Published at Monday, February 03rd 2020, 10:40:44 AM. Coloring Worksheet. By Rebecca Ramsey.
Certain colors have a greater impact on our memory than others, so it′s important for your child to choose the right colors when making revision notes. Studies have shown that colors such as orange, red and yellow are more attention‐grabbing compared with colors such as grey or brown. This means that information written or highlighted in these colors have a higher chance of being remembered. But what colors should be used, and when? According to basic color theory, red and yellow stimulate the mind. Red draws attention to something that is important and is good for memory retrieval, while yellow highlights points that need to be remembered and stimulates mental activity. Blue has been proven to be good for boosting the ability to think creatively, while both blue and green have both been found to be calming and to increase concentration.

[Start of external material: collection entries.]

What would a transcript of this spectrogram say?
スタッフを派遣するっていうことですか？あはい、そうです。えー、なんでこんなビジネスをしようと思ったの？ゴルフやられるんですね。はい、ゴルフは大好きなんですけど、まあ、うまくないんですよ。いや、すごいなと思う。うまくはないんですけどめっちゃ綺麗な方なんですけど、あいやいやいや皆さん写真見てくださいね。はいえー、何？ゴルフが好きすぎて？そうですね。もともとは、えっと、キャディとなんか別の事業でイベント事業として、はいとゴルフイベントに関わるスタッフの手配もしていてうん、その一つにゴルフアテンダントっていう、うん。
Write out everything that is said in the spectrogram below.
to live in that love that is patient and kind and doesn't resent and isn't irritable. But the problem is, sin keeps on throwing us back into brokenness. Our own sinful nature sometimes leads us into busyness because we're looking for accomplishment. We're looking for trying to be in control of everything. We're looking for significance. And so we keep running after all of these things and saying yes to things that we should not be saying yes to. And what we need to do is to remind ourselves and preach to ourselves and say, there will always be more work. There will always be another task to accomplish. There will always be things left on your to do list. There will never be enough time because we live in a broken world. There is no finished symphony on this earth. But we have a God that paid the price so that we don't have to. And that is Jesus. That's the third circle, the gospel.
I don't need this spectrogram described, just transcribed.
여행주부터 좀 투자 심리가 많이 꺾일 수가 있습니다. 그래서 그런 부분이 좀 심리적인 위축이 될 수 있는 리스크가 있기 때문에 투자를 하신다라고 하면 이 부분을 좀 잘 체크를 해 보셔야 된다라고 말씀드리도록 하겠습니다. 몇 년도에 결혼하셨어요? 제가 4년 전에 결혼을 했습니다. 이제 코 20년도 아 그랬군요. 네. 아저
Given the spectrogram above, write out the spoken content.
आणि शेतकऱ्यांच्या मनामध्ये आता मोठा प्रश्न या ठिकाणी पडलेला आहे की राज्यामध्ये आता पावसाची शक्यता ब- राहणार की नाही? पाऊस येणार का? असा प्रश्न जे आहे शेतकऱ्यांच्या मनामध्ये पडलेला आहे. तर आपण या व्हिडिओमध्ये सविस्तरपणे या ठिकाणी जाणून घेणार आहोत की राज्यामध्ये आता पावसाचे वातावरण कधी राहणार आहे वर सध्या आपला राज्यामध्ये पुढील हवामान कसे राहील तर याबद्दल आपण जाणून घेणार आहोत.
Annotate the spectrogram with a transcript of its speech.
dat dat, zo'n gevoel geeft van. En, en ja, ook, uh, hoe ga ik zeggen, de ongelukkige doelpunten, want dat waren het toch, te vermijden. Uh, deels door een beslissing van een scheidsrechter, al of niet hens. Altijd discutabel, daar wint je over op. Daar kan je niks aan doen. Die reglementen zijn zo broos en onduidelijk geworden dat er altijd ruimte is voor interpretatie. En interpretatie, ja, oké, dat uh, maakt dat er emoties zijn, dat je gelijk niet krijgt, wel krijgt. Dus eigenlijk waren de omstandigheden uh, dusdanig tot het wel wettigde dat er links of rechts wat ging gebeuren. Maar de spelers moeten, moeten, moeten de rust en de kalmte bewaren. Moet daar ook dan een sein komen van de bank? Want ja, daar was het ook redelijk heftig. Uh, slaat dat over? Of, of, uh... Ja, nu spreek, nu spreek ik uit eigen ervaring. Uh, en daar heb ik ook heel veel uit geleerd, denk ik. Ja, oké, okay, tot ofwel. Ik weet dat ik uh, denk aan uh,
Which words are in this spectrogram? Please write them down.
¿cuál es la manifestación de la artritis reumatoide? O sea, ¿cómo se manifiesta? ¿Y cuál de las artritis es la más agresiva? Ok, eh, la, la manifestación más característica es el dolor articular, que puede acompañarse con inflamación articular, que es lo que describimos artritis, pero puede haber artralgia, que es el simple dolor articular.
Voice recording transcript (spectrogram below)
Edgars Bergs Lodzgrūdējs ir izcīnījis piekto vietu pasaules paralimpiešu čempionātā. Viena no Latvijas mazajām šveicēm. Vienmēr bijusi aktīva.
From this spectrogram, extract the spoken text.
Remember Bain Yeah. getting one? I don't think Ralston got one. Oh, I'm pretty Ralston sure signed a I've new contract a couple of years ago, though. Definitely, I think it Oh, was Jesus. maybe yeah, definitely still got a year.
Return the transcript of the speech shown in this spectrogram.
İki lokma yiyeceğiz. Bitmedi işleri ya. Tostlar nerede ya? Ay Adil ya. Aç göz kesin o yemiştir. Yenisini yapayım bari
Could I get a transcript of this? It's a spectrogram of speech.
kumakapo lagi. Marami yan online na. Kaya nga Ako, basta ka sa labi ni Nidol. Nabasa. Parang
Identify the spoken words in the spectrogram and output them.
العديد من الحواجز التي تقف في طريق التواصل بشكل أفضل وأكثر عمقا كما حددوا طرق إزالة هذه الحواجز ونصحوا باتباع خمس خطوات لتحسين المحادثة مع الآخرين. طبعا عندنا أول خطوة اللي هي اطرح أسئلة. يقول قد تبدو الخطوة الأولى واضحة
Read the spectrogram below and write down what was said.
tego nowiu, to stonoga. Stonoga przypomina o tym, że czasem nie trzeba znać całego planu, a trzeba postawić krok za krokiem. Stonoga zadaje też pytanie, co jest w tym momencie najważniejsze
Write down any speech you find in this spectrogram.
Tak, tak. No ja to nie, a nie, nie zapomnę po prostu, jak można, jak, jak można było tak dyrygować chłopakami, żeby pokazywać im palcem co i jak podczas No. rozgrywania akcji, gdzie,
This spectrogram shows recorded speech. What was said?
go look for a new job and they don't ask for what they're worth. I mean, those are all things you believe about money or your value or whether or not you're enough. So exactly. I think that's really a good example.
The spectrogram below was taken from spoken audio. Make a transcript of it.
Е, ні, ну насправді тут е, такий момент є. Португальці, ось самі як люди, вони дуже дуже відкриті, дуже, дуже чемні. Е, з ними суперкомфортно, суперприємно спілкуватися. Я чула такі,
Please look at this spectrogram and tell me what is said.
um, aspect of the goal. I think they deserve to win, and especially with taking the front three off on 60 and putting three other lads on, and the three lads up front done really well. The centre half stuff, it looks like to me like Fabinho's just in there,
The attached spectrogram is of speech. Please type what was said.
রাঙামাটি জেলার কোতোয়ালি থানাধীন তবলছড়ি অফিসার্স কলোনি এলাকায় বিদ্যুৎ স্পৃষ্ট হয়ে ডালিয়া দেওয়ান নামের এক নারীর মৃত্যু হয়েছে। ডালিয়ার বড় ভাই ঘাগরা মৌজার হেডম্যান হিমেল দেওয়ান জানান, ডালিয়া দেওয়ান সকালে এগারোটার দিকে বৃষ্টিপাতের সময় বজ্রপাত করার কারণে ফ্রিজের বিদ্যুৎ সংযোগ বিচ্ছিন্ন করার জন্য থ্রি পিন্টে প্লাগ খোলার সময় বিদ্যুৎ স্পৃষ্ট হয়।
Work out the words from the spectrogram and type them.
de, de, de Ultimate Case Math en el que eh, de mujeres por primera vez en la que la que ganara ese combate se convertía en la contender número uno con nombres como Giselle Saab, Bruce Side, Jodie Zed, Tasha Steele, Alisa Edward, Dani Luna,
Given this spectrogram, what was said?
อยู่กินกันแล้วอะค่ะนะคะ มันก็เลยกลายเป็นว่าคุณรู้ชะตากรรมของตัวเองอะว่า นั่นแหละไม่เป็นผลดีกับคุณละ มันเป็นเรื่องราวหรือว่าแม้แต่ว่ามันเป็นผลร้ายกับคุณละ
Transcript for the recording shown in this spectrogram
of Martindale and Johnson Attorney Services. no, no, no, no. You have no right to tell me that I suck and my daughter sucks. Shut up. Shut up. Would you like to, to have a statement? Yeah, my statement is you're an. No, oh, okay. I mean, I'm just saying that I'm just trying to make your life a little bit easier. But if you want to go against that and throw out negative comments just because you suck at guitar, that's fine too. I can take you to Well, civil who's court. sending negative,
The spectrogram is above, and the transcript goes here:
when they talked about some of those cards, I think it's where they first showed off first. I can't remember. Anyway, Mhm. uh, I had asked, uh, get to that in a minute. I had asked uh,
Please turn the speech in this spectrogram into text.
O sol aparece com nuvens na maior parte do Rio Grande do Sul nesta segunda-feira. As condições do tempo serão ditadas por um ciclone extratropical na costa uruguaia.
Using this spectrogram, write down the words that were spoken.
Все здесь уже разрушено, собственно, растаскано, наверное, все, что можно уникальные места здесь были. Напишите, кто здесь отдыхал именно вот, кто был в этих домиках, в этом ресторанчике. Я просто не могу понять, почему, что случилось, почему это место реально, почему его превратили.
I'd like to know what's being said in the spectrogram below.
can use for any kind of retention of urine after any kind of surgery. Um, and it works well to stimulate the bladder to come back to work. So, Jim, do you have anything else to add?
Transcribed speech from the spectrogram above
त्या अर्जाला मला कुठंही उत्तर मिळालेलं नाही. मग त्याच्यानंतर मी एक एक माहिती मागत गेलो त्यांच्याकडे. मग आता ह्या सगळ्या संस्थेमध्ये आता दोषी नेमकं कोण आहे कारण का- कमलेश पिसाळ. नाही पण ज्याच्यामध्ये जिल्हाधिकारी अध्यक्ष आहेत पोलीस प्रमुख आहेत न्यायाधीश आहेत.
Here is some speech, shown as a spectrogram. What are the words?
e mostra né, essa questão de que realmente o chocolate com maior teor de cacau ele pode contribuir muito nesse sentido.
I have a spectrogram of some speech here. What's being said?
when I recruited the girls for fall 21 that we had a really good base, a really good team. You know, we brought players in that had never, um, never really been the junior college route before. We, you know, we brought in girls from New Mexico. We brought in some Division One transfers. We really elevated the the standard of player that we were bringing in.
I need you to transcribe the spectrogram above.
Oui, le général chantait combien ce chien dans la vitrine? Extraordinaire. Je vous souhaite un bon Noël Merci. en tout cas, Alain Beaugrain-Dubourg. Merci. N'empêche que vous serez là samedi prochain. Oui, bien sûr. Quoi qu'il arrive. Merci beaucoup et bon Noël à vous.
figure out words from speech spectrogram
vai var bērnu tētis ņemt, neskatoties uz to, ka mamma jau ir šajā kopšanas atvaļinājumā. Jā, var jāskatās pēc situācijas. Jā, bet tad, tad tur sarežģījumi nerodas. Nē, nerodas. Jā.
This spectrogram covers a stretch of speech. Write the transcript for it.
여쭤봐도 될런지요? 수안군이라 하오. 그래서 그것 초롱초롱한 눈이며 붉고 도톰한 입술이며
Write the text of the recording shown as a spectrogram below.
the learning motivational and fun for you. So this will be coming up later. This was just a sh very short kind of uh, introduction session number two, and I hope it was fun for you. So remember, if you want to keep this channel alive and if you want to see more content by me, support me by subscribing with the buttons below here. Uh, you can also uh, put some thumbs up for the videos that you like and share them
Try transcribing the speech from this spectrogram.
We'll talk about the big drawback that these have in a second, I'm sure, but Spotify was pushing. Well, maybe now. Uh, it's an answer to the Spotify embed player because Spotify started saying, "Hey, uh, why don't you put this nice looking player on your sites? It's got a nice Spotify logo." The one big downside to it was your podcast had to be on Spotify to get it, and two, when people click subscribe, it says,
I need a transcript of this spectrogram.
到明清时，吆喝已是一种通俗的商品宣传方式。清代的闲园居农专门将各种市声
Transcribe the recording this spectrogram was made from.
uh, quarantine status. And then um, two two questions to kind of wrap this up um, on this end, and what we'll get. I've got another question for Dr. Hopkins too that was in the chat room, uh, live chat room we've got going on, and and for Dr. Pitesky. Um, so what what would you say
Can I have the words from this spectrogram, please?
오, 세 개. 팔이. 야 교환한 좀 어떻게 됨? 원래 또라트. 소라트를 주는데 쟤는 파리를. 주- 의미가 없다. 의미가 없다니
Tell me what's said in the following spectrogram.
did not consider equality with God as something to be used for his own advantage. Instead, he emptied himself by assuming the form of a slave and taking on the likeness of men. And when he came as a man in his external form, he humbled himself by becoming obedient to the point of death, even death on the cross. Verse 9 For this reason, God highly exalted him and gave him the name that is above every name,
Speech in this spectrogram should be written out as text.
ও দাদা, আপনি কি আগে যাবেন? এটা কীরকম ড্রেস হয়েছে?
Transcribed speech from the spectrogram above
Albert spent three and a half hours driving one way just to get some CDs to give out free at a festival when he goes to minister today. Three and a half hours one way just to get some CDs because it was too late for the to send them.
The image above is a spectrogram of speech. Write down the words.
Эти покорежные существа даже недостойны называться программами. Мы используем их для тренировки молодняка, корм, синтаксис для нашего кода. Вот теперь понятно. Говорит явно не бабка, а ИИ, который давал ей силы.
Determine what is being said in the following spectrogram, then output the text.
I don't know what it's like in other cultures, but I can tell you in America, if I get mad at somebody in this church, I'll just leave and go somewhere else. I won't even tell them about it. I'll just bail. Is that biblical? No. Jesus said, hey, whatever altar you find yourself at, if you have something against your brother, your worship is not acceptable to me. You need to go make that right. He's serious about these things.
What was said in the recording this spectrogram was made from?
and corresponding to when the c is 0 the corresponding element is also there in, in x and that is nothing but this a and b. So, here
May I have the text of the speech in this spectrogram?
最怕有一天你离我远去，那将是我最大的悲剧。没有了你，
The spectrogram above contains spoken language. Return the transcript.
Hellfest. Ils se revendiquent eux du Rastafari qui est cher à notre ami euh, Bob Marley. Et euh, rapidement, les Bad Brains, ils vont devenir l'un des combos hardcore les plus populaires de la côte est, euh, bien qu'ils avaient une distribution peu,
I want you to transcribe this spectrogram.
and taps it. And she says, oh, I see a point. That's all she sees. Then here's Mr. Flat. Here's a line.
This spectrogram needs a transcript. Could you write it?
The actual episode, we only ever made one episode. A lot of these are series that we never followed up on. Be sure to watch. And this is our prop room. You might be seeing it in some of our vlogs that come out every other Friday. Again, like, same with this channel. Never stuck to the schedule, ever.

Yellow adds an upbeat and sunny vibe to any room. Some studies show that children who work or learn in yellow rooms benefit from increased concentration and have better memory recall. Of course, keep in mind that if you have a child who tends to fight bedtime, or wake up early, yellow is probably going to make that problem worse. If a room gives off too much of a “daytime” vibe, an overexcited child may find it very difficult to calm down. Yellow works very well as an accent color when it is paired with gray, blue, or green. This balance allows the positive aspects of yellow to shine through, without leaving the child feeling irritated or angry – as can happen with an overabundance of yellow.
By focusing on coloring different drawings of a coloring page, kids learn the skill of patience. They are relaxed during the entire process of coloring and focused on every line, color and shape and every other detail needed to bring their pictures to life. By being immersed in the act of coloring, not only do they develop a great eye for detail, but they also learn how to be patient. If they are patient until they finish the picture, it will become exactly what they had in mind all along. Consequently, they will feel a great sense of accomplishment.
When your child considers boundaries on a page, it not only saves your kitchen table, but it also shows she is starting to develop spatial skills, the ability to understand relationships between different shapes and objects. “As children become aware of boundaries, they start thinking and planning around them,” says Bodman. Soon, she may color with an understanding of spatial vocabulary such as “above,” “below,” and “between.” Spatial skills are involved in everything from getting orientated in a new environment (say, if your child is learning her way around a new classroom) to packing a suitcase.